▶ [MATERIAL SHOWN]
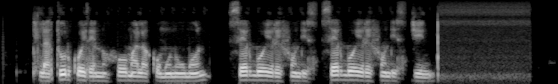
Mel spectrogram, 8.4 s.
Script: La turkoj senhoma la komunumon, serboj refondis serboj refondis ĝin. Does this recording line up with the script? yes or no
yes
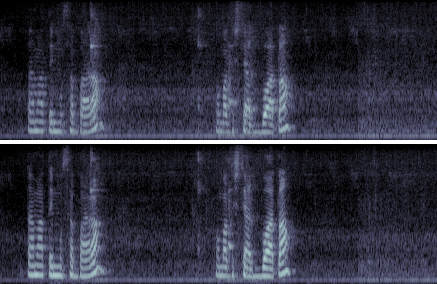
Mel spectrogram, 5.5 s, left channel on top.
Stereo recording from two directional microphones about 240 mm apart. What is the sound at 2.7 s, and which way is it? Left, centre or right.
Speech, right.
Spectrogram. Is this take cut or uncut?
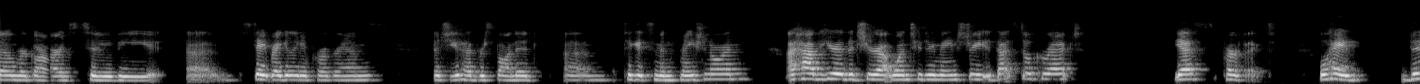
uncut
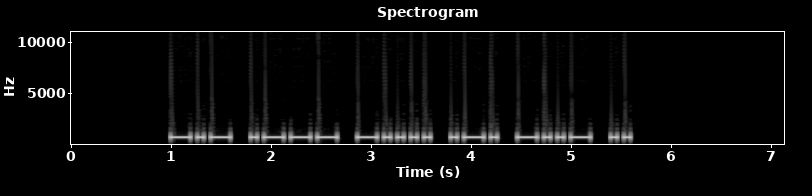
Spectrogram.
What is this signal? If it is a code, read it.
Morse code, heard as a keyed tone, about 18 wpm, 700 Hz. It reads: KJ6RXI
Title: Speed Racing - USA 2x3 Call Signs 15wpm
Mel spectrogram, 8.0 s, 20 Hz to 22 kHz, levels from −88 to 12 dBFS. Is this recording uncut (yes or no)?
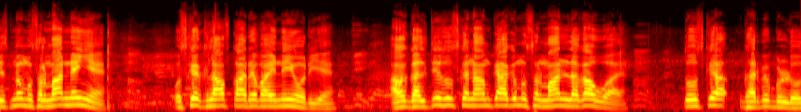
yes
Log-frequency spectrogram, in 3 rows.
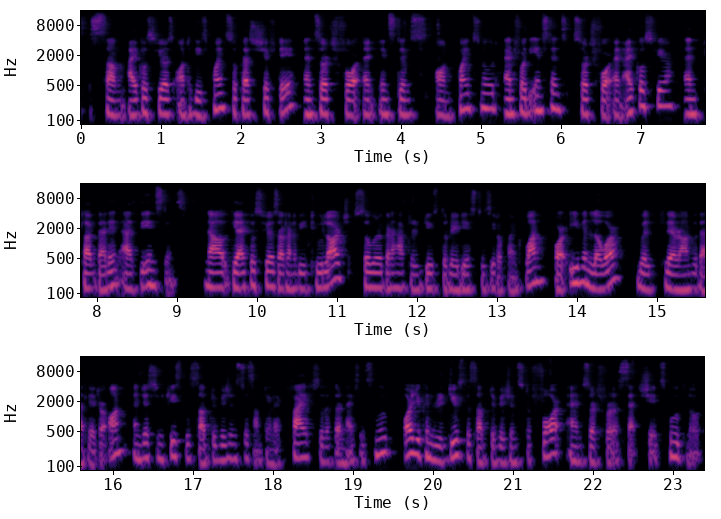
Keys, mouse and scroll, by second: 0.8 middle click, 1.7 q, 2.7 shift+a, 5.2 middle click, 5.2 scroll up 2, 5.4 shift+a, 7.5-9.9 drag, 10.4 middle click, 10.8-11.5 scroll up 2, 11.8-13.6 drag, 16.2-17.9 drag, 18.7-19.2 scroll up 1, 19.2 scroll up 2, 20.1-20.8 drag, 21.1-21.5 drag, 21.8 shift+a.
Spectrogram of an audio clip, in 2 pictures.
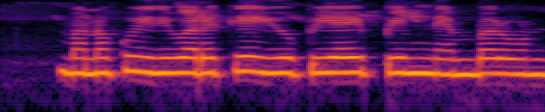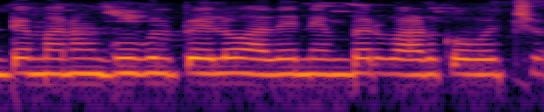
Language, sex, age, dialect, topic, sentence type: Telugu, male, 25-30, Telangana, banking, statement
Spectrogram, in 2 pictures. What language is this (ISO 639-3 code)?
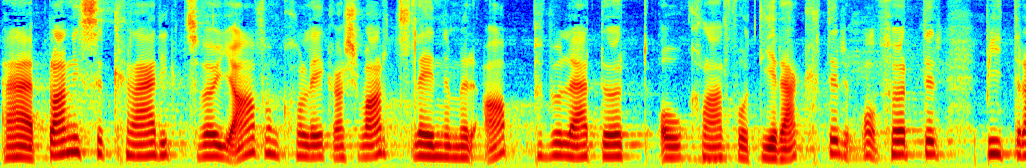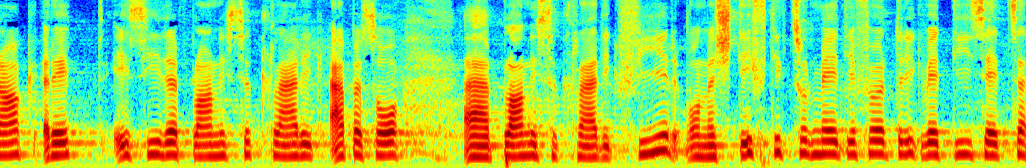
gsw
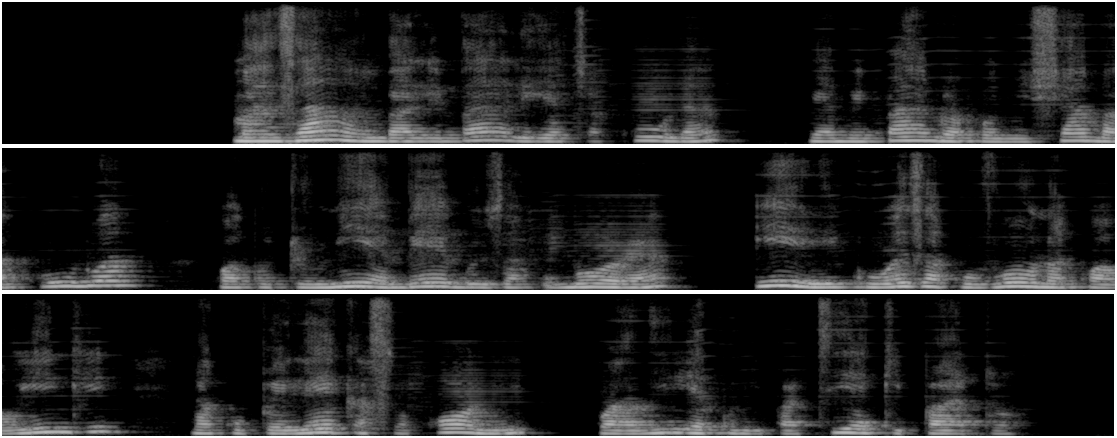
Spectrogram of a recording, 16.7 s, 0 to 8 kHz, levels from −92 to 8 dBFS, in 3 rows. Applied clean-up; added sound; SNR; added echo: neural mask model DeepFilterNet 3.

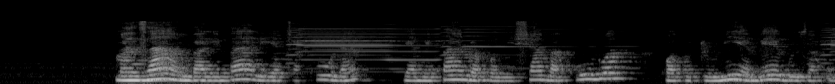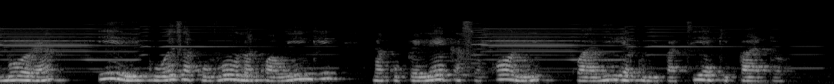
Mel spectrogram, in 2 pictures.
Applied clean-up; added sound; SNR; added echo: none; Harmonica; 19 dB; none.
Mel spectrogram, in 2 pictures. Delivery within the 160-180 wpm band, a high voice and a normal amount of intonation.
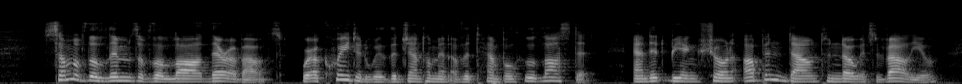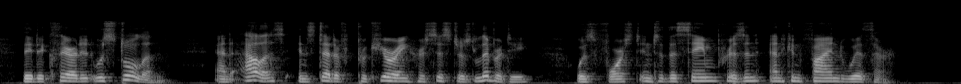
No: average, 165 wpm; medium, 140 Hz; average, 4.0 semitones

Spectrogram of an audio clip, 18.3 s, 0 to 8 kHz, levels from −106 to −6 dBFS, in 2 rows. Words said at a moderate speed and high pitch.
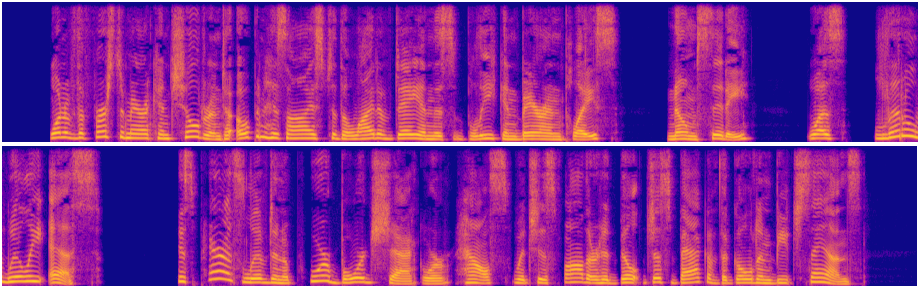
Yes: average, 160 wpm; high, 210 Hz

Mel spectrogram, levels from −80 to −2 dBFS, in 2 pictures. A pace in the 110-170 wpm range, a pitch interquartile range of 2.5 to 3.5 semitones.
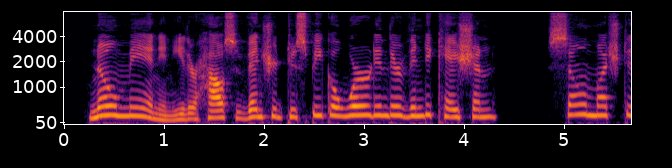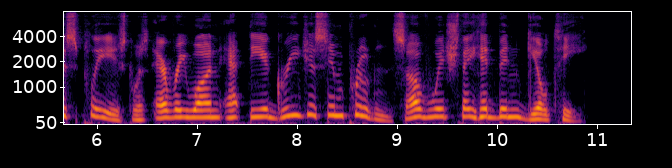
No: average, 155 wpm; average, 4.5 semitones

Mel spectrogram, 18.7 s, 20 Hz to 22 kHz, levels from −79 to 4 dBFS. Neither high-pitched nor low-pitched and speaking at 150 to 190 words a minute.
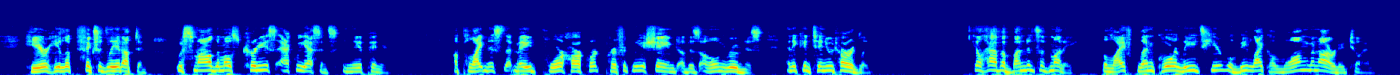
Yes: medium, 180 Hz; average, 155 wpm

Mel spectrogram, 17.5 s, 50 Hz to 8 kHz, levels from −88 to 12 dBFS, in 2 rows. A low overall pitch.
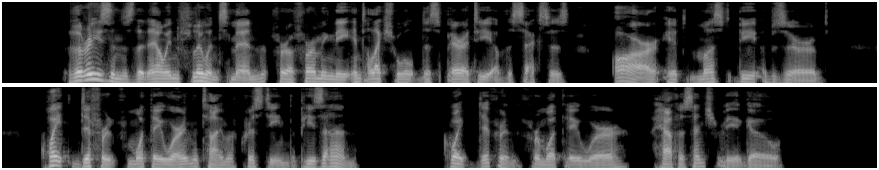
Yes: low, 100 Hz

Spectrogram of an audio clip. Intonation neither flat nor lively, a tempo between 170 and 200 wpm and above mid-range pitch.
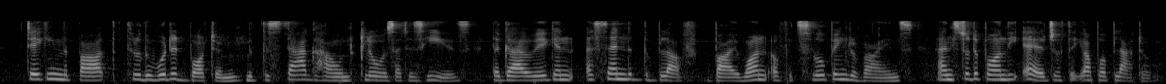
Yes: average, 3.8 semitones; average, 175 wpm; high, 195 Hz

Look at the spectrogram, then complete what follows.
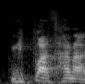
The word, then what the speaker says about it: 위빠사나: 뭐 남방 투행법 가운데 위빠사나 위빠사나 위 빡 사 나 저 발음도 여러가지로 많이 하는데 저게 표준 발음입니다 윗밭 사나 빠사나가 먼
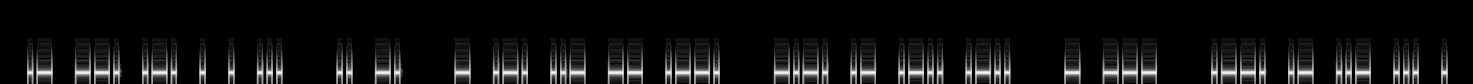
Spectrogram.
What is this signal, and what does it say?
Morse code, heard as a keyed tone, about 25 wpm, spaced as for 20 wpm, 550 Hz. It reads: AGREES IN TRUMP CALL TO PAUSE
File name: podcast / News headlines-1x-25x20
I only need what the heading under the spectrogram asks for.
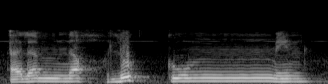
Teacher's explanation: بإدغام القاف في الكاف إدغاما كاملا فلا يبقى للقاف أثر، ويكون النطق بكاف مشددة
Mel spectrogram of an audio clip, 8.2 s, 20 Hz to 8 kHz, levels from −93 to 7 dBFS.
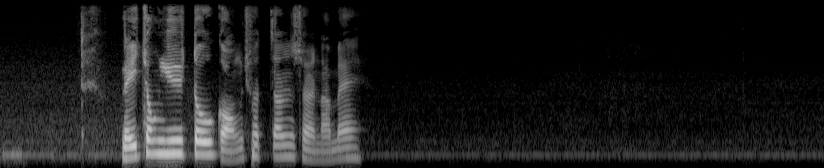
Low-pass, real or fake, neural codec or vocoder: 7.2 kHz; real; none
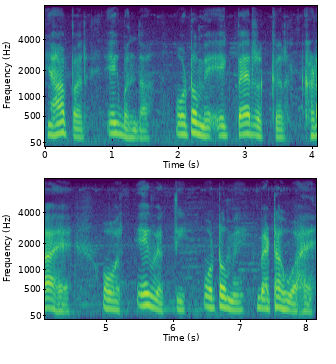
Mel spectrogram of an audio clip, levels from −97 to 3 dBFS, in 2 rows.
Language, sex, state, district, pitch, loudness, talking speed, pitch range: Hindi, female, Himachal Pradesh, Shimla, 150 Hz, -18 LUFS, 140 wpm, 125-170 Hz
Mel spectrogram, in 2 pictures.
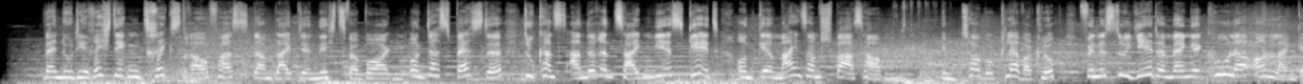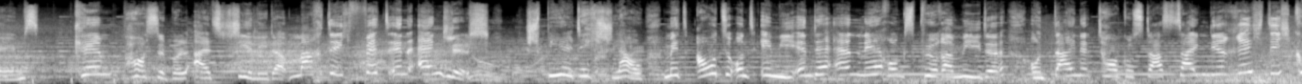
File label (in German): Werbung; TOGGO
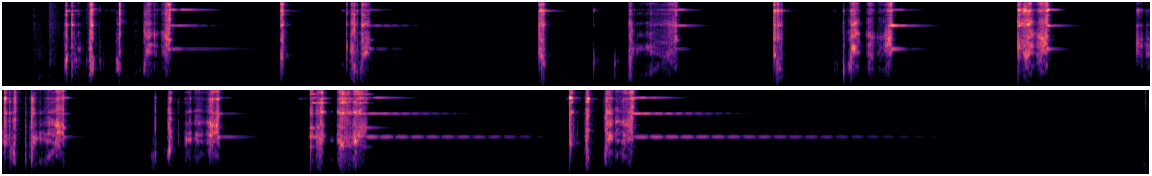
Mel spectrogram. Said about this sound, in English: metal container, lid opening and closing multiple times, scraping one item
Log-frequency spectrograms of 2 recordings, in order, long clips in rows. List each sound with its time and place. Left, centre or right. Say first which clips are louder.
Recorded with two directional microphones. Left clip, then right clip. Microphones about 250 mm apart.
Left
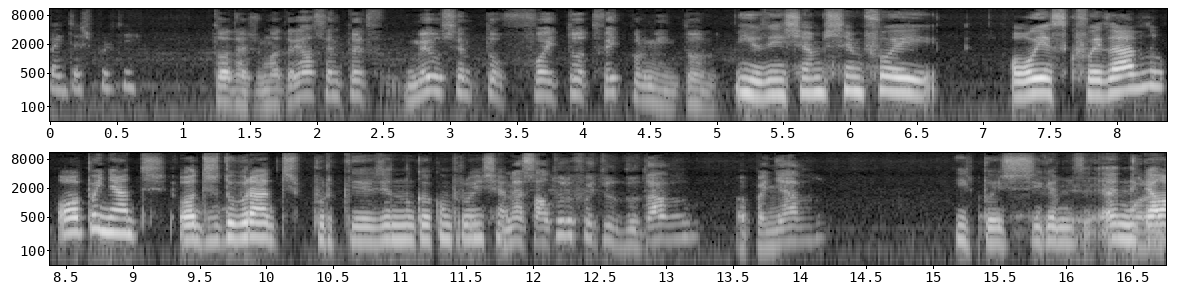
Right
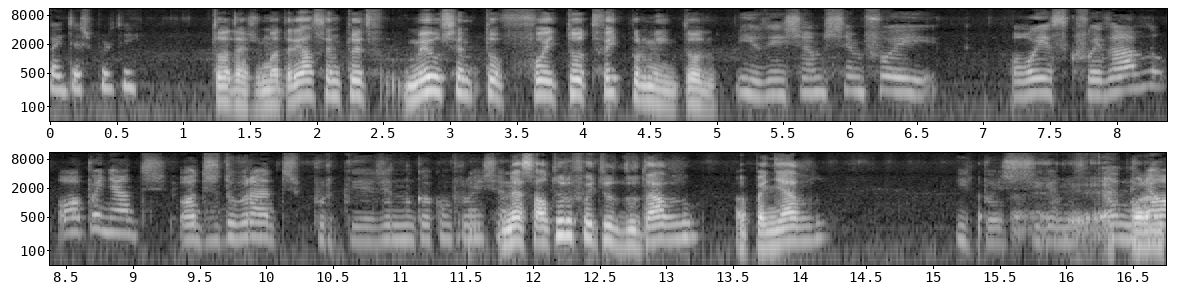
0.0 s speech: right 10 dB; centre
1.2 s speech: right 6 dB; right
5.1 s speech: left 8 dB; left
11.8 s speech: right 10 dB; right
15.1 s speech: left 8 dB; left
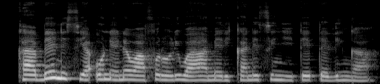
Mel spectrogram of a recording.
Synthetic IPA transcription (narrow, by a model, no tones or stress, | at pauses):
kabenisjaʔonɛnɛwafoɾoɾiwaːmɛɾikanesiɲitetɛðiŋɡa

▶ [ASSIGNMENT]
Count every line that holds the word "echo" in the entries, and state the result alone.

▶ [TASK RESPONSE]
2